  • Facebook was the most popular social network service for 12-17 year olds. The majority of Facebook users use the site at least daily and in some cases, more often. For example, the majority of Facebook users aged 14 and over in our study were more likely to use Facebook more than once a day (47 to 50 per cent) than daily (32 per cent). (page 8)
  • Twenty one per cent of 14-15 year olds reported having been cyberbullied, compared with four per cent of eight to nine year olds. Reported experiences of cyberbullying amongst 10-17 year olds appears stable since 2009, but has marginally increased for the youngest age group (eight to nine year olds).
  • The children and young people who reported that they had been cyberbullied were also asked who they told, and the majority did tell someone. All the eight to 11 year olds who had experienced cyberbullying told someone, and the majority of the older children did so as well (89 per cent of 12-13 year olds, 93 per cent of 14-15 year olds and 87 per cent of 16-17 year olds told someone).
  • Thirteen per cent of 16-17 year olds reported that within their group of friends, either they or someone else has sent sexually suggestive nude or nearly nude photos or videos of themselves to someone else. Eighteen per cent of 16-17 year olds reported that they or someone within their group of friends had received sexually suggestive nude or nearly nude photos or videos of someone else. Parents underestimated the extent to which their children were exposed to sexting.

Read the whole report here.

Online behaviour fact sheet

The Line, an Australian government website that helps young adults decide where they draw the line in lots of areas of their lives, has developed an online behaviour fact sheet designed for parents. Included are ten tips to protect kids online:

  • Limit the time they spend online – set clear boundaries and stick to them
  • Get protector software on your computers that blocks access to risky sites.
  • Get involved with, and understand the technology your child is using
  • Direct your kid to age-appropriate sites and find out about the sites they are visiting
  • Allow internet use only in shared family areas at home
  • Explain that they must not give out their phone number or address online at any time
  • Encourage them to report behaviour that makes them feel uncomfortable or afraid.
  • Without scaring them, explain that stranger danger also works online.
  • Ask your child to let you know if someone your child has met online wants to get in contact or meet face to face.
  • Make sure they understand what behaviour is acceptable online, both from them and others.

Read the whole fact sheet here.

The bins have ears

In another blow to privacy, the Sydney Morning Herald has reported that shopping centres and street side rubbish bins are tracking us.

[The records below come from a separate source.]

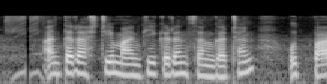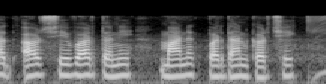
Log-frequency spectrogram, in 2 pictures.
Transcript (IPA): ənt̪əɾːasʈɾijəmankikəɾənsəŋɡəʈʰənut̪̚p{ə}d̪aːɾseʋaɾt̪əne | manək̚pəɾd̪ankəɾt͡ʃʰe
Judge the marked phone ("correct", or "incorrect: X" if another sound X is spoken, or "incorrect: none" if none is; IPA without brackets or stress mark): incorrect: a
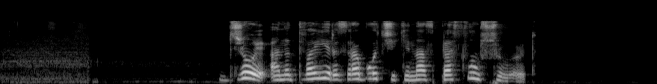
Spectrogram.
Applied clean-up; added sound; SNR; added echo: none; none; none; none.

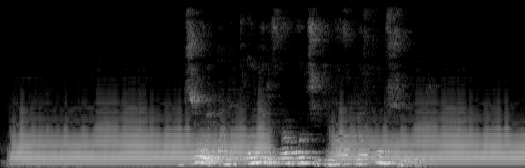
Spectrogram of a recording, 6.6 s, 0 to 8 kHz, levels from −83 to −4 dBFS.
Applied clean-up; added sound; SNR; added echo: none; Brass instrument; 2 dB; reverberation time 0.8 s.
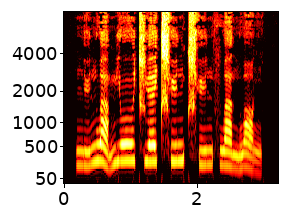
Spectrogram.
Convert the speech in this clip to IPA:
n̪y˧˥nwä˥˩ mjo˥ʊ̯t͡ɕɥɛ˥t͡ɕʰy˥n t͡ɕʰy˥n fwa˥˧nwɑ˥˩ŋ

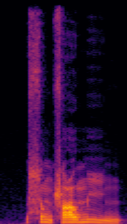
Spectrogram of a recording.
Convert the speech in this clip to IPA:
sʊ˥˩ŋʂɑ˥ʊ̯ mi˥˩ŋ

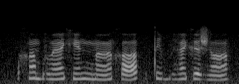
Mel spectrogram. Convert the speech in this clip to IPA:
xɐ̃˧˥˧bβɛ̃˨˦xʲɛ̃˨˦ ŋ͡mœ̃ː˨˩˦ xɐ˨˩˦ | ti˦˨bʱɛ̃˧˥˧xʲɐ˦˨ʒɐ̃˨˩˦

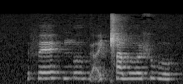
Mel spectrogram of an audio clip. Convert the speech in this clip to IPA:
fɛ | ŋɤːɡa̰e̯ ǁawɤːʂuo̯

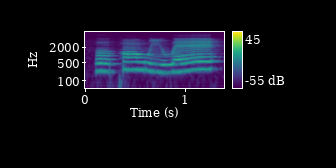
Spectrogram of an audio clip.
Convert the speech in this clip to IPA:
o˨ kɔ̃˧wi˨ wɛ˨˦

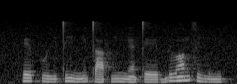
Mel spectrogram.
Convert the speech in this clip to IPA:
e˧kʷiː˨ ti˦˨ɲĩ˧ta˨fi˧ ɲɛ̃˨teː˨ bɨ˧lɔ̃˦nsiː˨n

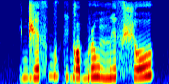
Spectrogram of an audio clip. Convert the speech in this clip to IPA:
d͡ʒeθɡokiɡɒ bɹu miθ ʃo

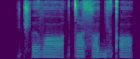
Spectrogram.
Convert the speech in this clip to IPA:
t͡ʃʼə vɒ | tˤʌ sɒ bʲʌkʼɒ

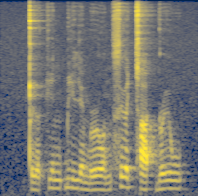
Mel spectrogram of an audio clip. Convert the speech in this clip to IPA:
ʈɨ˨˩˨ə̯ki˧n ɓi˧ je˨˩mɹo˨˩˦n sɨ˧ə̯ca˨˩k̚ ɹɨ˧w

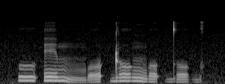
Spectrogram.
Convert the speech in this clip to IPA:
u˦ʔe˦ mːo˨˦ʔɖo˦ ŋo˦ʔd̪o˦ɡ

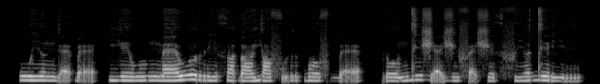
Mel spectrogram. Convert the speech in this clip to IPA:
wiə̯ŋɡæ̰ɓæ̰ | jewu ŋ͡mæwori θɒɗɒ jɒfṵr ɓofɡ͡bæ̰ | ɾondiʒæ̰ʒ ifæ̰ʃeθfiə̯ deɾir

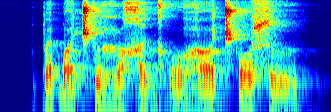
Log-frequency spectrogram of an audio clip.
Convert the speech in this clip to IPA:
pɛɓʌt͡ʃʼɯ ɦɯχiɡʱo ɦʌ t͡ʃʼo ɬɯ

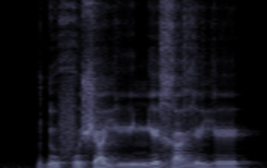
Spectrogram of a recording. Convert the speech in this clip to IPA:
ɗu˦fʊ˦˨ʃa˦ jiː˨ɲeː˦ɣa˦ɣe˨ je˨

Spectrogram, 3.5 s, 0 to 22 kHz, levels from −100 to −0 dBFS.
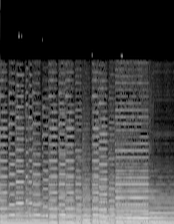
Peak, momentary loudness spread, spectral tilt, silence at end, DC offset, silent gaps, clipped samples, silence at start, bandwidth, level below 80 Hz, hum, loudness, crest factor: -8 dBFS; 4 LU; -5.5 dB/octave; 0 s; under 0.1%; none; under 0.1%; 0 s; 16 kHz; -58 dBFS; none; -22 LUFS; 14 dB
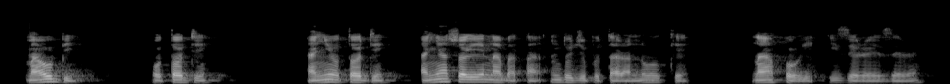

Rubbish bins tracking pedestrians as they walk along the street sound like something out of a sci-fi movie. But a few weeks ago it emerged that recycling and rubbish bins installed along London’s Cheapside Street were monitoring pedestrians through millions of smartphones.

However, it’s not just the residents of London that need to be aware of this.

Australia’s Westfield already uses this technology to track smartphones at three shopping centres. ”Westfield is capable of using the MAC identifier system in its centres but cannot collect any data other than to know smartphones are moving within,” a company spokeswoman said.

Westfield offers free internet access in three centres across Sydney, Brisbane and Melbourne. Visitors can opt in to the service but Westfield can also monitor the movements of smartphones without the owners logging in to its wi-fi network.

Its privacy policy states it collects information ”where devices are able to connect to, or are identifiable by, in-centre infrastructure” and that it uses ”this information so that we can tell … where shoppers spend most of their time”.

Read the whole article here.